Can you give me a Dorito hat to make it easier to eat at least?
When Final Fantasy set off the proverbial nuclear missiles onto the internet in 2008 when Square Enix announced Final Fantasy XIII would be a multi-platform game than a PS3 exclusive, the internet collectively shot their wad and shat their widened pants. Respectively. This was a game changer in regards to how exclusivity would be viewed in the industry.
It was only a matter of time before other big IPs went multiplat. GTA had with IV and then FF’s main series with XIII (though spin-off Versus XIII would remain – and, for all intents and purposes as of publishing this blog, still is – a PS3 exclusive). It’d be a year before the last of the proclaimed Holy Trinity would fall. A year later, it would.
In 2009 at E3, Hideo Kojima did a Yoichi Wada and announced Metal Gear Solid: Rising would come to Xbox 360 (and later announced for PS3 and PC). At the time, it was being made internally at Kojima Productions. A year after its E3 debut, we would get our first proper look at the game and details. The two bits of gameplay we saw from E3 and Tokyo Game Show got me very excited for what was looking to be a different Metal Gear experience.

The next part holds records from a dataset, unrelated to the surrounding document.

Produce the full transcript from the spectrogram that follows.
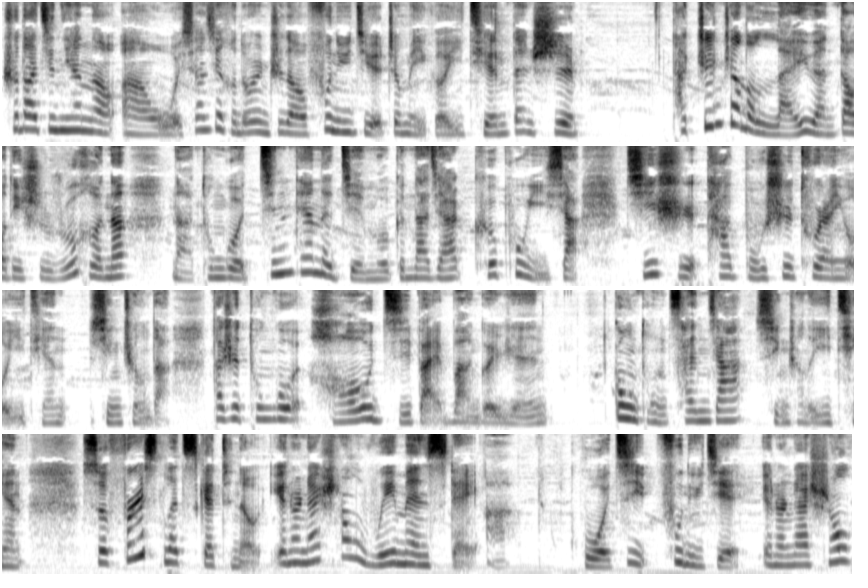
说到今天呢，啊、呃，我相信很多人知道妇女节这么一个一天，但是。 它真正的来源到底是如何呢？那通过今天的节目跟大家科普一下，其实它不是突然有一天形成的，它是通过好几百万个人共同参加形成的一天。So first, let's get to know International Women's Day 啊。国际妇女节 （International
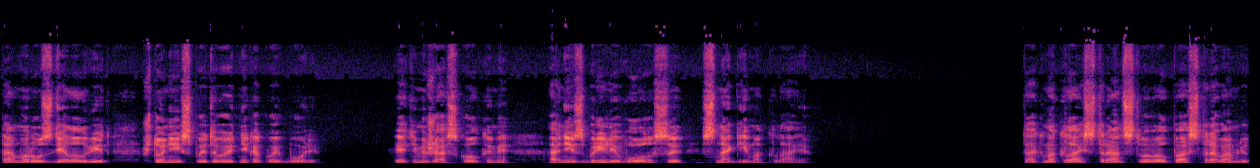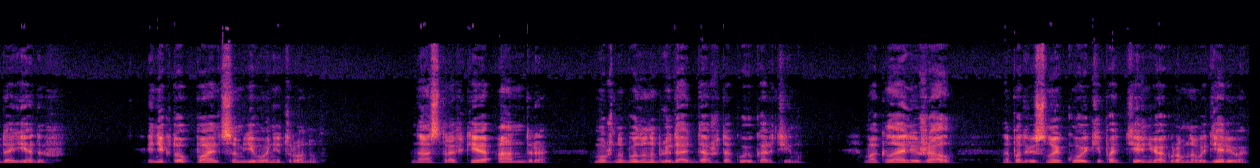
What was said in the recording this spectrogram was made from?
Тамурус сделал вид, что не испытывает никакой боли. Этими же осколками они сбрили волосы с ноги Маклая. Так Маклай странствовал по островам людоедов, и никто пальцем его не тронул. На островке Андра можно было наблюдать даже такую картину. Маклай лежал на подвесной койке под тенью огромного дерева,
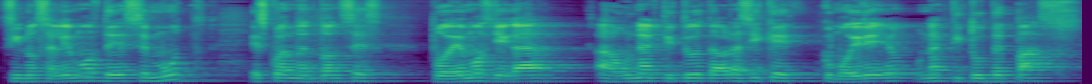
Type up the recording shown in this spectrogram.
Si nos salimos de ese mood, es cuando entonces podemos llegar a una actitud, ahora sí que, como diré yo, una actitud de paz,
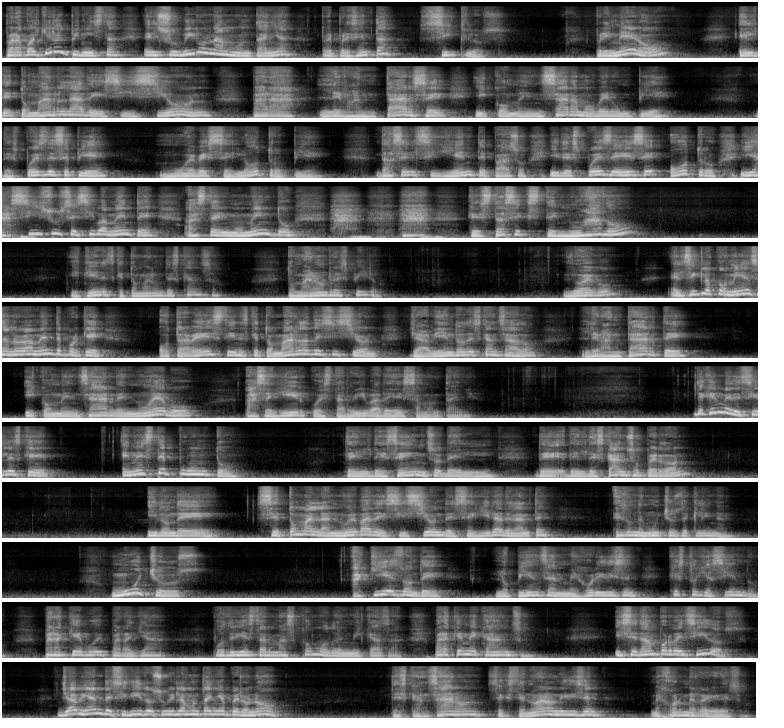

What excited me more, though, was that the story would bridge Metal Gear Solid 2 and Metal Gear Solid 4. Whilst no more specifics was given besides that, considering the main character was Raiden, chances are it would have shown how Sunny would be saved from The Patriots in the aftermath of MGS2.
No hope lives here
Then it went strangely quiet. Too quiet. An E3 2011 appearance was not made, but the game was mentioned and teased during Konami’s E3 press conference. After that, the VGAs and chatter would arise. Rising would finally appear into the open! I was excited! People anticipating it were excited! We’d finally get to see it in action once again! It seemed like a win-win situation! Then its reunveil trailer happened.
This wasn’t the promised Rising I was excited for. Whilst the gameplay looked fairly solid – it was put in the hands of Platinum after all – it was otherwise cheesy. Too cheesy for even Metal Gear Solid. And with it, my interest and enthusiasm all but dead. Finding out it’d take place after MGS4 killed it.
Having recently downloaded my Twitter archive, I went through my historic tweets in the aftermath of the VGAs announce. I found one tweet that stood out to me. When someone tweeted at me that I was stupid for thinking the game would be nothing great and that he thought the game would be amazing, I tweeted back:
“I might be stupid, but I’m not wrong. Rising won’t be amazing.”
Then, something happened. Little by little, starting with Kojima’s “Truth About Rising” Vidoc, I started getting curious and curious about the game again. And it built up and up and up. Then the demo came with the Zone of the Enders HD Collection and — I thought it was alright. Admittingly, I couldn’t get past Bladewolf, but that’s because of a severe lack of knowledge on parrying his attacks.
Realising the truth
So here’s the admission you’ve all come to see. The admission that made you click on the link in the first place. I was wrong about Metal Gear Rising. Very wrong.
Disclaimer, I’ve yet to finish it, however, I’m very close (on the second to last chapter). But the game itself surpasses the Kojima Productions version looked in terms of gameplay. It has that high Platinum standard that we’ve come to expect from previous games like Bayonetta or Vanquish in that it’s fast-paced and up to scratch.
The game’s camera, however, is not. It is an annoyance at times and actually became a big hindrance at one point during one of the boss fights. Developers making hack-n-slash action games: sort your shit out with cameras. Rising isn’t the first one to have this and chances are it won’t be the last. But good grief, just have a summit and sort it out. Please?
The other thing that annoyed me when Rising was reannounced was the story would take place after MGS4. I was really keen on exploring the gap between MGS2 and MGS4 with Raiden, Sunny and The Patriots. Not to mention, Raiden got his happy ending after MGS4. But the thing is this version of Rising, the events after MGS4, stand out well (from what I’ve played so far) as a standalone telling of the Metal Gear canon. Platinum have only had a hand in the gameplay side, whilst Kojima Productions handled story matters.
That said, I’d still like to see the MGS2/MGS4 Raiden & Sunny story explained down the line.
Those are just some thoughts, but the short truth is I was wrong about Metal Gear Rising. I was idiotic in writing it off. I’ll be thinking better in future in writing games off just from marketing. But the majority I’ve played of Metal Gear Rising so far (I intend to finish it this week) is impressive. Scratch that, it’s amazing.
It seems I can be stupid. I can also be very, very, very wrong.
I still think Revengence is still the most stupid fucking word in existence, though.
Disclosure: This opinion is based on a final Xbox 360 retail copy of Metal Gear Rising, provided by Konami.